I've come across a weird issue while running standalone PyQGIS processing scripts. The order of imports in the script affects its normal execution.
You can reproduce the problem by opening a Python console and entering the following script (I use GNU/Linux, QGIS 2.6.1, processing plugin v.2.2.0-2, and Python 2.7.3):
# Prepare the environment import sys from qgis.core import QgsApplication from PyQt4.QtGui import QApplication app = QApplication() QgsApplication.setPrefixPath("/usr", True) QgsApplication.initQgis() # Prepare processing framework sys.path.append('/home/YOUR_USER/.qgis2/python/plugins') from processing.core.Processing import Processing Processing.initialize() print Processing.getAlgorithm("qgis:creategrid") # Exit applications QgsApplication.exitQgis() QApplication.exit()
You should obtain:
ALGORITHM: Create grid HSPACING <ParameterNumber> VSPACING <ParameterNumber> WIDTH <ParameterNumber> HEIGHT <ParameterNumber> CENTERX <ParameterNumber> CENTERY <ParameterNumber> GRIDTYPE <ParameterSelection> CRS <ParameterCrs> SAVENAME <OutputVector>
On the other hand, if you switch the order of imports (lines 3 and 4), this way:
from PyQt4.QtGui import QApplication from qgis.core import QgsApplication
the script now returns...
None, because the algorithm was not found.
This issue implies that you cannot run processing algorithms out of QGIS if you (by chance) write imports in the wrong order.
I've checked in StackOverflow but according to Does Python import order matter, the order shouldn't really matter. Moreover, the Style Guide for Python Code tells us to import standard (more generic) libraries first, then related third party libraries, and finally, local application specific imports. I think PyQt4 lies in the 2nd category of imports, whereas PyQGIS would be local application specific, so PyQt4 imports should come first (I'm not an expert on this, though).
Do you have an idea of why this could happen?
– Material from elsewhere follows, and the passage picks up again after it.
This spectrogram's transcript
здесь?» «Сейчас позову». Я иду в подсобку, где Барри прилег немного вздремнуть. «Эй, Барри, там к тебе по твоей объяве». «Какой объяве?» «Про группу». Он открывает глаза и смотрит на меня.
Have you ever experienced something similar?
EDIT 1: Changed implicit imports (
from abc import *) by explicit ones (e.g.,
from abc import xyz) as suggested by @mike-t.